"To me it's a little bit ridiculous," Ausmus said. "I doubt Victor (Martinez) had a guy at U.S. Cellular Field with binoculars when he hit the home off him. I don't know if Victor has someone in every stadium. It's a little bit ludicrous to me that they would even make this claim, and I think it's a little weak that they would hit him. If they injure Victor there and we're in the playoff hunt, that's bad news. I mean, that just can't happen. He (Sale) clearly did it on purpose, he made it obvious. And quite frankly we can't retaliate, we can't even do anything about it. If there's warnings issued and we retaliate, now one of our guys gets suspended, that's a guy that can be suspended right into the playoffs. It was just weak on Sale's part."

After the dust of the sixth inning settled, some hilarity ensued. Sale was caught making a binocular sign in the dugout, to which Ian Kinsler responded spontaneously with one of his own towards Sale in the dugout when he hit an RBI double in the seventh inning. After the game Ausmus was asked about about Kinsler's response, to which he laughed and said that was the first he'd actually heard about it. Meanwhile, Sale continued to deny everything.

"I did? I don't remember that, but if I did, I was just goofing off and trying to keep things light in the dugout," Sale said. "It didn't mean anything."

Captured and immortalized on Twitter, the screenshots of Sale's and Kinsler's imitations started meme suggestions of "Binoctober" and "Binoculargate" since the Tigers scored all six runs after Martinez had been drilled. With October rapidly approaching, it was appropriately themed for a Tigers offense that has sat idle for days.

Whether the pitch was intentional or not, it gave the Tigers a boost of energy. Sale was finished after the sixth inning and the Tigers drove in six runs, firmly taking the series and sending the White Sox back to Chicago with a loss. Considering Sale and Justin Verlander were locked in a pitcher's duel, despite Sale's higher pitch count he was still pitching well and it could have been the difference in the game.

"I don't think it lights a fire or anything like that, but it definitely, definitely gives us some energy," Kinsler said. "There's no doubt about that.
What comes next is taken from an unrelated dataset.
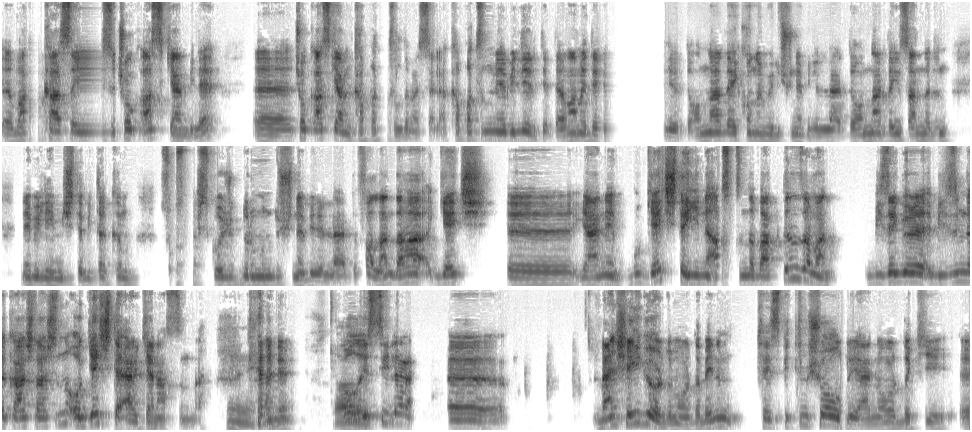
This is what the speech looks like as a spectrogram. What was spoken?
e, vaka sayısı çok azken bile e, çok azken kapatıldı mesela. Kapatılmayabilirdi, devam edebilirdi. Onlar da ekonomi düşünebilirlerdi. Onlar da insanların ne bileyim işte bir takım psikolojik durumunu düşünebilirlerdi falan. Daha geç yani bu geç de yine aslında baktığın zaman bize göre bizimle karşılaştığında o geç de erken aslında. Hmm. Yani Anladım. dolayısıyla e, ben şeyi gördüm orada. Benim tespitim şu oldu yani oradaki e,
If someone's putting something on you that's a little ridiculous, a little far fetched — so, it definitely gave us some energy."